Available records Block Start
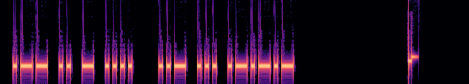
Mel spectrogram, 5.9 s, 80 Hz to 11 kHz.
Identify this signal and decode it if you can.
Morse code, heard as a keyed tone, about 25 wpm, 700 Hz. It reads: WITH US.
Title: Sentences from Top 1000 Words - Review Part 3 - 25wpm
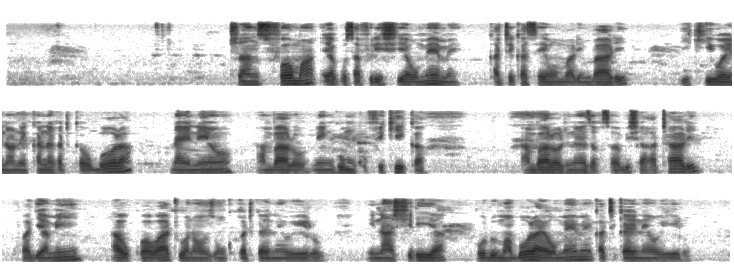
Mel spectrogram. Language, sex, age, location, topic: Swahili, male, 18-24, Dar es Salaam, government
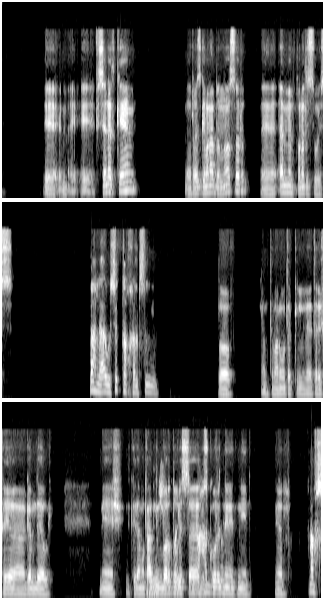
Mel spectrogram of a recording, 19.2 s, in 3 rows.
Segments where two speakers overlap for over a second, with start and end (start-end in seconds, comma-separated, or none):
15.7-17.3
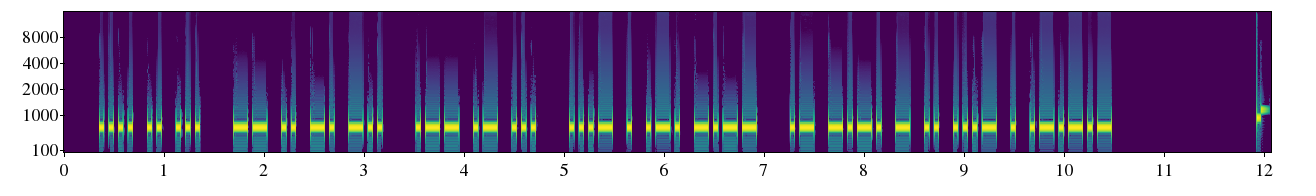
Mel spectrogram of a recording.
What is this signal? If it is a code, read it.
Morse code, heard as a keyed tone, about 25 wpm, 700 Hz. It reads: HIS MIND WAS VERY ACTIVE.
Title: Sentences from Top 1000 Words - Review Part 6 - 25wpm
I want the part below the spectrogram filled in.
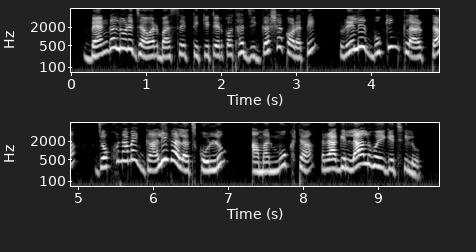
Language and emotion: Bengali, angry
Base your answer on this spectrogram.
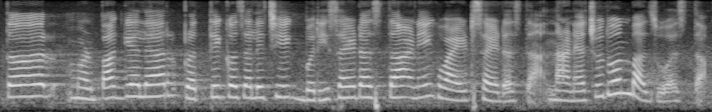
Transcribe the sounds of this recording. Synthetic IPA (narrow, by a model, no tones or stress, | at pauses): t̪əɾm̤əɳpak̚ɡɛljaɾpɾət̪jek̚ɡəd͡zalet͡ɕiek̚bəɾisajiɖəst̪aːɽ̃iekʋajʈsajɖəst̪a̰naɳ̃jat͡ɕɔd̪onbad͡zuːəst̪a̰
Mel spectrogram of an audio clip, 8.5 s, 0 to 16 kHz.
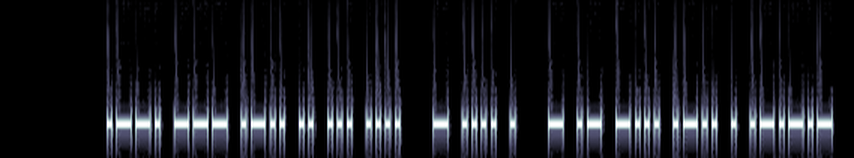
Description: Morse code, heard as a keyed tone, about 25 wpm, 700 Hz. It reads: POLISH THE TABLE.
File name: Easy Sentences with Hints - 25wpm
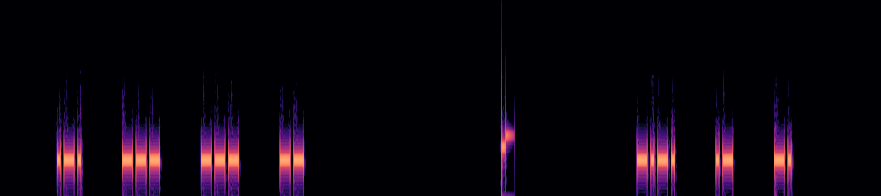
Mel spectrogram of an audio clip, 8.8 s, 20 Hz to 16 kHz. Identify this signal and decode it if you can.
Morse code, heard as a keyed tone, about 34 wpm, spaced as for 16 wpm, 690 Hz. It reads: ROOM CAN
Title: 4x Character Spacing - Top 300 Words - 35wpm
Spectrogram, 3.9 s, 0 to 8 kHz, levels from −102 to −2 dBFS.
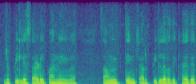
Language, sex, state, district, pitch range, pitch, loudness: Hindi, male, Jharkhand, Deoghar, 105-115 Hz, 110 Hz, -18 LUFS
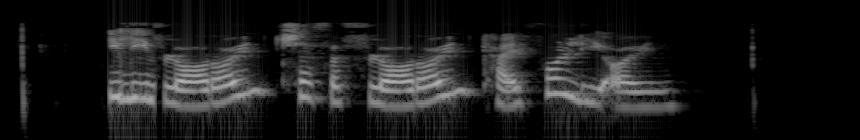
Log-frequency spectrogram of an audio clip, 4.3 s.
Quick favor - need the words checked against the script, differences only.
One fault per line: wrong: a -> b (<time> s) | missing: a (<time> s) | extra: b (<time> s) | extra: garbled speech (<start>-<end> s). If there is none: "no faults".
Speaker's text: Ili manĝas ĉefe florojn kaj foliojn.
wrong: manĝas -> florojn (0.8 s)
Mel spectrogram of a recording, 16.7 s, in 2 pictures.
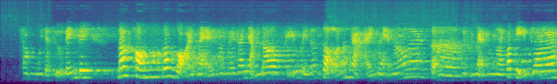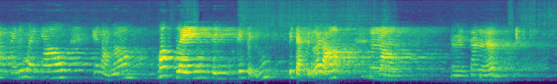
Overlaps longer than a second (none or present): none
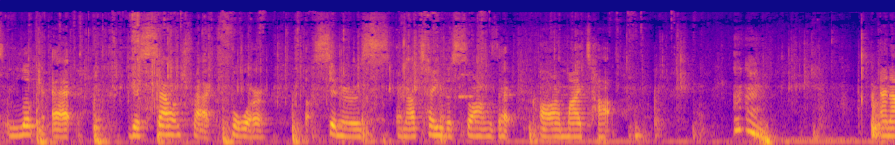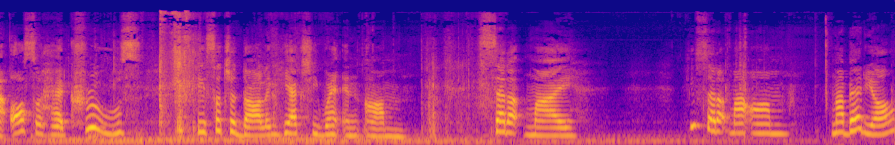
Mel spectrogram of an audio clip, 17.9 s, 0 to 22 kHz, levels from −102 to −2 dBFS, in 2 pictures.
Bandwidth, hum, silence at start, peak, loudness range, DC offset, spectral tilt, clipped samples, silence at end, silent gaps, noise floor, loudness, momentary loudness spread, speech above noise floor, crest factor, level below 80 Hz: 16.5 kHz; none; 0 s; -6 dBFS; 5 LU; under 0.1%; -4.5 dB/octave; under 0.1%; 0 s; none; -44 dBFS; -22 LUFS; 17 LU; 23 dB; 18 dB; -40 dBFS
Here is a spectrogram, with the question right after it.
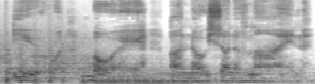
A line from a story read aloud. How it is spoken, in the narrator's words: hissed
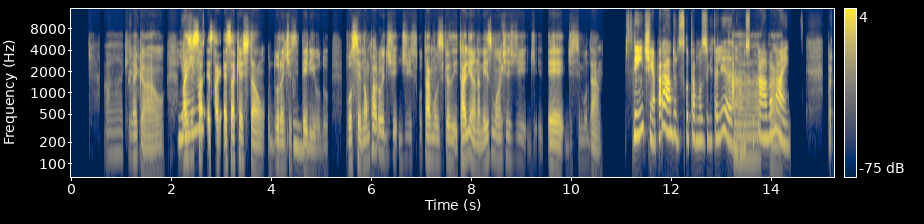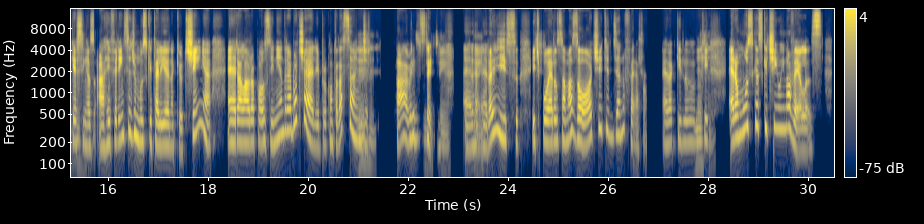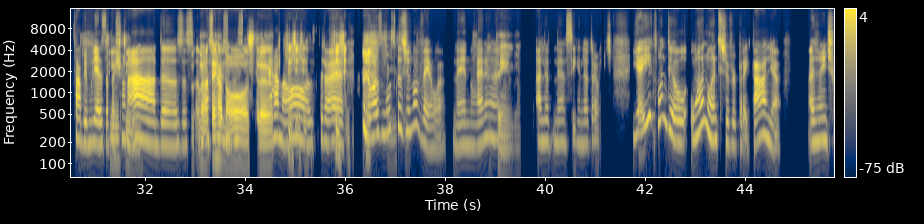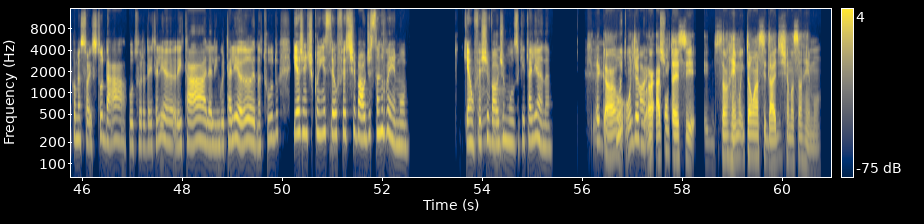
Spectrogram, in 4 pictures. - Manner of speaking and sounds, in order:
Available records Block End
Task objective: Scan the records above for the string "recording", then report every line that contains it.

Task solution:
Mel spectrogram of a recording, 19.2 s, in 3 rows.
Mel spectrogram of a recording.
Transcribe the sounds of this recording. Synthetic IPA (narrow, by a model, no tones or stress, | at pauses): t̪əɾm̤əɳpak̚ɡɛljaɾpɾət̪jek̚ɡəd͡zalet͡ɕiek̚bəɾisajiɖəst̪aːɽ̃iekʋajʈsajɖəst̪a̰naɳ̃jat͡ɕɔd̪onbad͡zuːəst̪a̰
Mel spectrogram of a recording, 16.7 s, in 2 pictures.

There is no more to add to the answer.